[OUTLOOK]A friend after unificationAssuming the Korean Peninsula achieved a smooth unification, what strong power would be the most comfortable and indispensable friend to us? I think it is the United States. We should get along well with our neighboring countries such as China, Russia and Japan, of course, but the existence of strong countries that share borders with us or are separated by only a narrow channel would be burdensome.
These countries would also consider the unified Korean Peninsula an object of caution even if it is smaller than they are. On the other hand, the United States is located at a comfortable distance geopolitically from the Korean Peninsula. Amity with the United States will be an essential condition for the unified Korean Peninsula to play its proper role in Northeast Asia.
If the status of the Northeast Asian region is enhanced in the areas of economics and culture and if the United States’ influence relatively decreases, the importance of our exchange with the United States is unlikely to be reduced.

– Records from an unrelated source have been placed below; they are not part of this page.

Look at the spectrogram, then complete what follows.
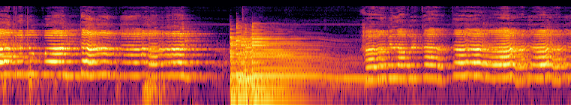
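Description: A female soloist singing a Malay song in long held, wavering notes over keyboard accompaniment. About halfway a loud, low chord enters suddenly and fades over a couple of seconds, then the solo voice comes back in.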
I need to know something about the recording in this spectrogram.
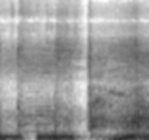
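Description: A car engine cranks in short bursts, then catches and settles into a steady, fairly loud running rumble. No one speaks.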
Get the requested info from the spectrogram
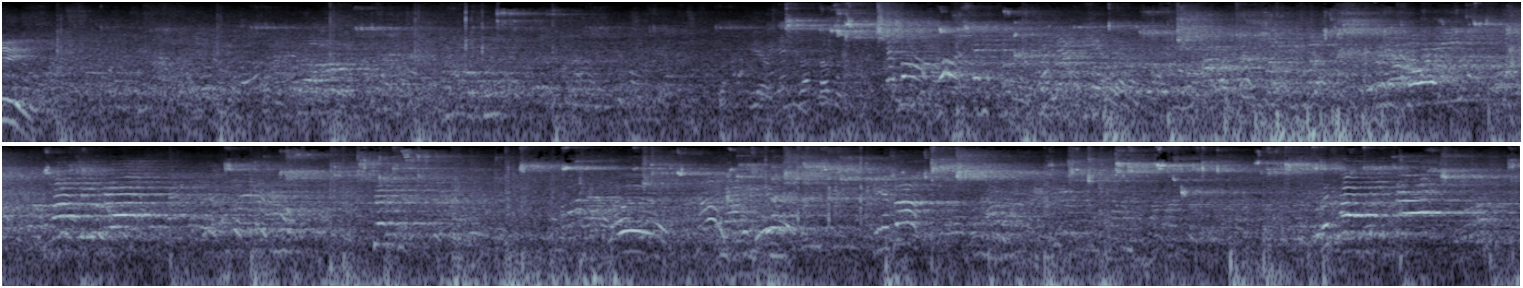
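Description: A basketball bouncing repeatedly on a gym floor during a game, with many short sharp knocks and voices of players and spectators throughout; the activity grows busier about eight seconds in.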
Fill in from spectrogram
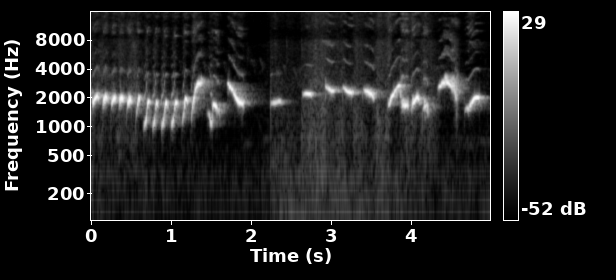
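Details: Oriental magpie-robin (kacer) singing, used as a lure to make a silent bird sing: a fast run of repeated whistled notes, then rising and falling whistles and slurred phrases after a short pause.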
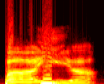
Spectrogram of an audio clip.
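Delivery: "bahía" very slow, vowels held; drawn-out example word. Shown as a demonstration. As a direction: sound out "bahía" slowly, lingering on each vowel. Teacher sounds out example word.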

On the contrary, not until then can we escape from unequal trade or unilateral dissemination and make all the results of our exchange our nourishment.

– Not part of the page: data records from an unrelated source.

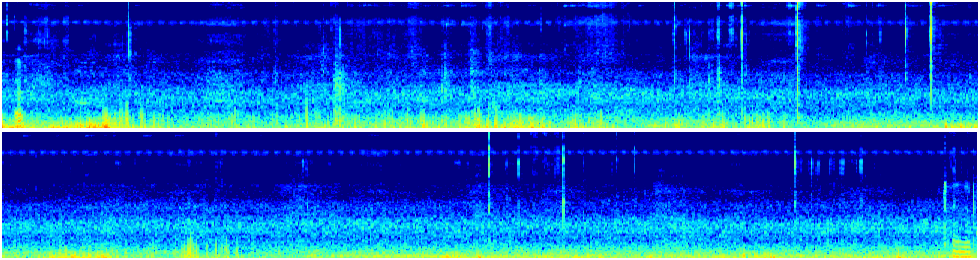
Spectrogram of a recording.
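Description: Hands working a small Allen key into a plastic phone mount: uneven rustling and handling noise, with a few sharp light clicks about ten and twelve seconds in, over a faint steady high-pitched tone.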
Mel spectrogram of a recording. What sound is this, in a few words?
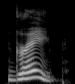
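"grape", English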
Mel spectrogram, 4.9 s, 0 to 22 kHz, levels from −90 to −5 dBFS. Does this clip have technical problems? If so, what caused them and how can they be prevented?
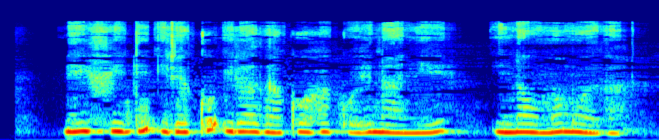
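Yes. Throughout the speech, the treble sounds rebuilt rather than real: sibilants turn gritty and lispy, and nothing reaches above 11.5 kHz. This is likely heavy HE-AAC compression at a very low bitrate, around 12 kbps. Unlike a plain low-pass cut, which leaves the top dull, spectral band replication copies lower bands upward, so the highs stay bright but their harmonics don't line up with the real ones. Encoding at a higher bitrate with standard AAC would prevent it.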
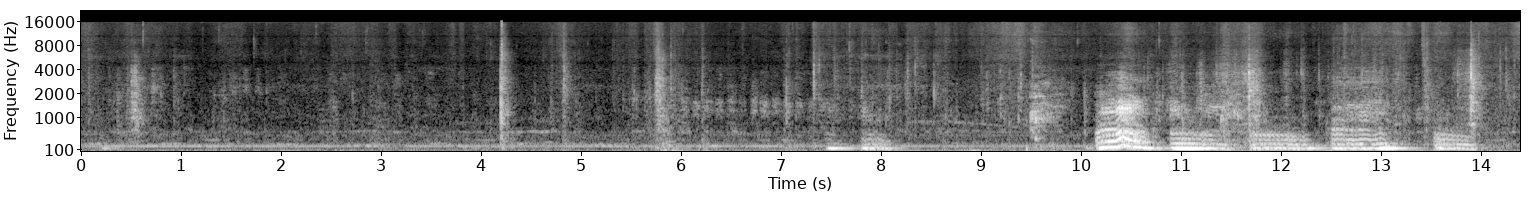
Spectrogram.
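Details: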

But all of this would be possible when we accomplish a smooth unification, or at least when we form a South-North confederation as a critical midpoint toward unification. How could there be no conflict until we reach this grand goal? Whether it is between South Korea and the United States or inside the South, we would have to undergo conflict for a certain period, and we could hardly expect the period to be very short.
But once we share the goal of “long-term pro-American relations,” couldn’t it be possible to reduce unnecessary conflict? For instance, some people argue for unconditional submission to the requests of the United States, saying, “How on earth could we live without the United States?” But if we can convince them that such a fear would be more harmful than useful to friendly relations with the United States on a long-term basis, the confrontational atmosphere could loosen noticeably.
The diagnosis of those who think it would be difficult to live alone immediately when we are completely separated from the United States is right, and the goal of those who wish to get along well with the United States all the time is also understandable, ultimately. The only problem is how to connect the diagnosis to the goal.
We should not forget that we cannot have a genuine amity even if we cling to the United States in tears, however gracious the country might be, and that the United States of today is different from that of the Cold War.
Even during the Cold War period, the country was not always kind and generous, but it knew how to administer hospitality to its allies and how to give a plausible cause while making a profit of its own. Although it did things that it shouldn’t have done on the Korean Peninsula, such as instigating the division of Korea and supporting the dictatorships, the United States had some justification of protecting South Korea and helping the Korean economy.
But what is it like today? When the Cold War between the East and the West is over and, albeit belatedly, inter-Korean exchange is about to progress in earnest, the United States declares that it would not refrain from launching a preemptive attack against North Korea under the pretext of the resolution of the North Korean nuclear problem.
The country now became a suspicious being even from the standards of “security and economy.” What security could it be to us if the United States turns the Korean Peninsula to ashes in return for preventing the North’s nuclear armament? If the United States keeps the situation tense, if not wage a war, its economy may remain intact, but what would become of the Korean stock market, and when could Korea become a logistics hub of Northeast Asia?
Anti-American sentiment has rapidly spread in recent years not just because the post-war generation, which does not know the Korean War, became the majority, but because the United States’ unilateralism, which intensified particularly after the Sept. 11, 2001 terrorist attacks, even began to threaten the vested interests.
If “anti-American” means opposing this American policy and criticizing the American society which condones such a policy, my opinion is that we are further required to have such an “anti-American” sentiment. This is a requirement we should meet to pursue “long-term pro-American relations” with confidence.
If that is the case, we should also know how to distance ourselves from the near-sightedness that recklessly sees the United States as evil or the rashness that underestimates the realistic power of the country. This is essential training for those who want to build a good human society on the Korean Peninsula. Leading our relations with the United States, for all its accumulated vices and benefits, to truly good relations will also be a critical test to measure our level of training.
* The writer is a professor emeritus at Seoul National University and the editor-in-chief of the quarterly magazine Changjak-kwa-bipyong, or Creation and Criticism. Translation by the JoongAng Daily staff.
by Paik Nak-chung